Nomadland

Surviving America in the Twenty-First Century

Jessica Bruder (Author, Columbia School of Journalism)

Overview | Formats
 

“People who thought the 2008 financial collapse was over a long time ago need to meet the people Jessica Bruder got to know in this scorching, beautifully written, vivid, disturbing (and occasionally wryly funny) book.” —Rebecca Solnit

From the beet fields of North Dakota to the campgrounds of California to Amazon’s CamperForce program in Texas, employers have discovered a new, low-cost labor pool, made up largely of transient older adults. These invisible casualties of the Great Recession have taken to the road by the tens of thousands in RVs and modified vans, forming a growing community of nomads.

Nomadland tells a revelatory tale of the dark underbelly of the American economy—one which foreshadows the precarious future that may await many more of us. At the same time, it celebrates the exceptional resilience and creativity of these Americans who have given up ordinary rootedness to survive, but have not given up hope.

Book Details

  • Paperback
  • Forthcoming September 2018
  • ISBN 978-0-393-35631-1
  • 5.5 × 8.3 in / 320 pages
  • Sales Territory: Worldwide including Canada, Singapore and Malaysia, but excluding the British Commonwealth.

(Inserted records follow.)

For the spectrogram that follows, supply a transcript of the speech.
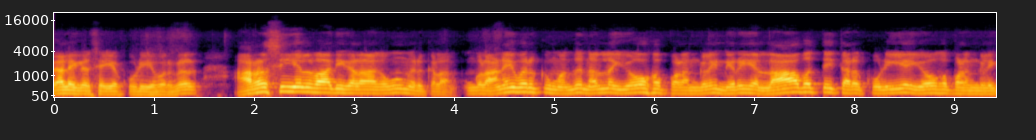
வேலைகள் செய்யக்கூடியவர்கள் அரசியல்வாதிகளாகவும் இருக்கலாம். உங்கள் அனைவருக்கும் வந்து நல்ல யோக பலன்களை நிறைய லாபத்தை தரக்கூடிய யோக பலன்களை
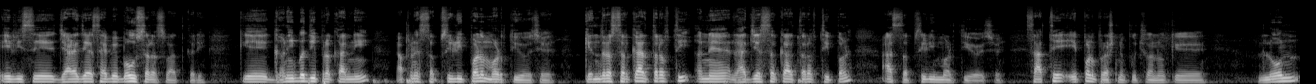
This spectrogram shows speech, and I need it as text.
એ વિશે જાડેજા સાહેબે બહુ સરસ વાત કરી કે ઘણી બધી પ્રકારની આપણે સબસિડી પણ મળતી હોય છે. કેન્દ્ર સરકાર તરફથી અને રાજ્ય સરકાર તરફથી પણ આ સબસિડી મળતી હોય છે. સાથે એ પણ પ્રશ્ન પૂછવાનો કે લોન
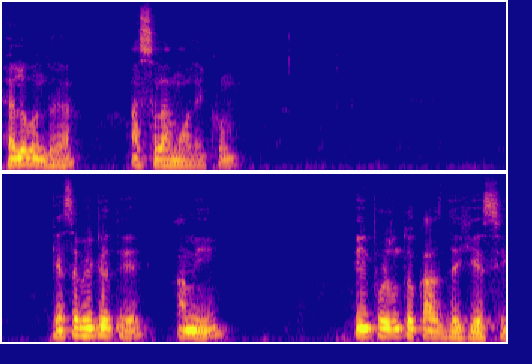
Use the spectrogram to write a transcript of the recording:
হ্যালো বন্ধুরা, আসসালামু আলাইকুম। গ্যাসের ভিডিওতে আমি এই পর্যন্ত কাজ দেখিয়েছি।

Other Formats

  1. Book CoverNomadland: Surviving America in the Twenty-First Century

    Hardcover

Endorsements & Reviews

“A remarkable book of immersive reporting.… Bruder is an acute and compassionate observer.” — Margaret Talbot, The New Yorker

“This is an important book.… A calmly stated chronicle of devastation. But told as story after story, it is also a riveting collection of tales about irresistible people—quirky, valiant people who deserve respect and a decent life.” — Louise Erdrich, author of Future Home of the Living God and The Round House

“Bruder is a poised and graceful writer.” — Parul Sehgal, New York Times

“[A] devastating, revelatory book.” — Timothy R. Smith, Washington Post

“A first-rate piece of immersive journalism.” — San Francisco Chronicle

“Stirring reportage.” — O Magazine

“At once wonderfully humane and deeply troubling, the book offers an eye-opening tour of the increasingly unequal, unstable, and insecure future our country is racing toward.” — Astra Taylor, The Nation

“Some readers will come because they’re enamored of road narratives, but Bruder’s study should be of interest to anyone who cares about the future of work, community, and retirement.” — Peter C. Baker, Pacific Standard

“Important, eye-opening journalism.” — Kim Ode, Minneapolis Star Tribune

“Bruder tells [this] story with gripping insight, detail and candor. In the hands of a fine writer, this is a terrific profile of a subculture that gets little attention, or is treated by the media as a quirky hobby, rather than a survival strategy.” — Peter Simon, Buffalo News